The Changriwa people are a tribal group that inhabits the Eastern Highlands Province of Papua New Guinea. The Changriwa, also known as the Chimbu, are one of the most prominent and ancient groups of the highlands, with their own history and culture.
In the 1960s, the name "Chimbu" was adopted by the colonial administration and is still used today. The Changriwa people have a long and complex history that has been shaped by their interactions with neighboring tribes, as well as by colonization and modernization.
There are currently no known Christian resources available in the Changriwa language.
The Changriwa people are known for their strong sense of community and their emphasis on family ties. They live in small villages that are typically made up of extended families. Villages are headed by a chief, or "bigman," who is responsible for making important decisions on behalf of the community. The Changriwa people are primarily subsistence farmers, and their traditional diet consists of sweet potatoes, taro, yams, and pigs.
The Changriwa people have a strong tradition of music and dance. They are known for their elaborate "sing sings," which are performed to mark important occasions such as weddings, funerals, and coming-of-age ceremonies. Sing sings involve elaborate costumes, body paint, and complex choreography. They are a powerful expression of Changriwa culture and identity.
In recent years, the Changriwa people have faced significant challenges as a result of modernization and globalization. The introduction of cash crops, such as coffee, cocoa and tea, has disrupted traditional farming practices and led to the erosion of the Changriwa people's cultural identity.
Education opportunities for the Changriwa are limited. Less than 15 per cent of the population can read and write. This presents a barrier for the Changriwa to understand events outside their borders or to engage in national and regional decision making that impacts on their lives. Low literacy is also an obstacle to reading the Word of God.
A sizable minority claim to be followers of Jesus Christ. However, animism and ancestor veneration influence them as well. They believe that the spirits of their ancestors continue to watch over and protect their families and communities. The Changriwa people also believe in the existence of evil spirits, which are thought to cause illness and misfortune. To ward off these spirits, the Changriwa people perform elaborate rituals that involve chanting, dancing and the sacrifice of pigs.
The Changriwa people of PNG have many needs. They need to learn literacy skills. They would greatly benefit from the introduction of modern medicine. Most of all, they need to be taught the ways of the Lord and the Bible. Only God can free them from their fear of evil spirits and forgive their sins.
Pray that soon the Changriwas would have the Bible in their language.
Pray that the Lord would send teachers to teach them to read and write.
Pray that the believers among the Changriwa would grow strong in the faith and share the good news with their family and neighbors.

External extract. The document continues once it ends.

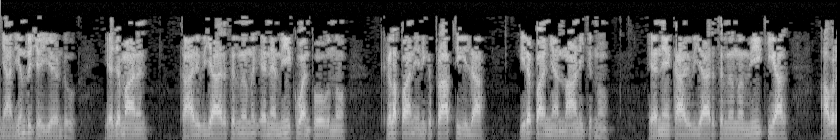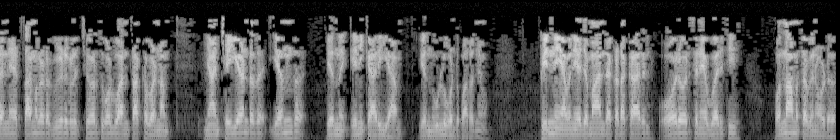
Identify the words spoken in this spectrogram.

Pray that God would raise up pastors and Bible teachers for the Changriwa people.
Scripture Prayers for the Changriwa in Papua New Guinea.

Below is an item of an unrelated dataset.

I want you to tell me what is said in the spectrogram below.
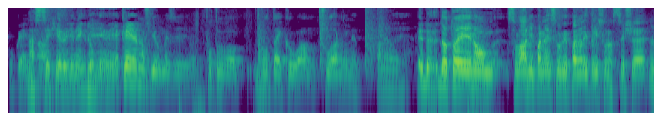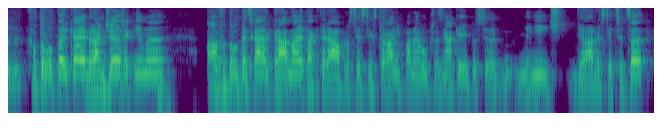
Okay, na střechy rodinných domů. Jaký je rozdíl mezi fotovoltaikou a solárními panely? No to je jenom, solární panely jsou ty panely, které jsou na střeše, uh-huh. fotovoltaika je branže, řekněme, a no. fotovoltaická elektrárna je ta, která prostě z těch solárních panelů přes nějaký prostě měníč dělá 230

The National Research Institute 2010, Papua New Guinea District and Provincial Profiles, link here.
National Economic & Fiscal Commission 2014, Go Long Ples Reducing inequality in education funding, A Report by the National Economic & Fiscal Commission

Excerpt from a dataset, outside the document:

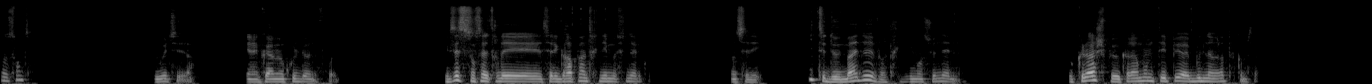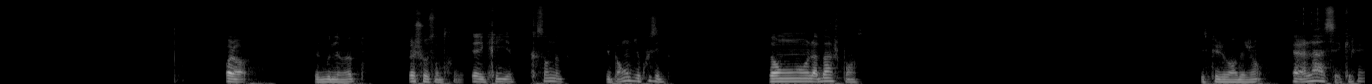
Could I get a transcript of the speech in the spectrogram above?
Au centre? Oui, c'est là. Il y a quand même un cooldown, faut Donc, ça, c'est censé être les, les grappins tridimensionnels quoi. C'est des hits de manœuvre tridimensionnels. Donc là, je peux carrément me TP à bout de la map comme ça. Voilà. Le bout de la map. Là, je suis au centre. Il y a écrit, il y a personne. Mais par contre, du coup, c'est plus. Dans là-bas, je pense. Est-ce que je vais voir des gens? Là, là c'est quelqu'un.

|Profile Source: Joshua Project
|People Name General
|People Name in Country
|Population this Country
|Population all Countries
|Frontier People Group
|4 (per PeopleGroups.org)
|Pioneer Workers Needed
|Papua New Guinea
|Australia and Pacific
|Location in Country
|East Sepik province. Source: Ethnologue 2016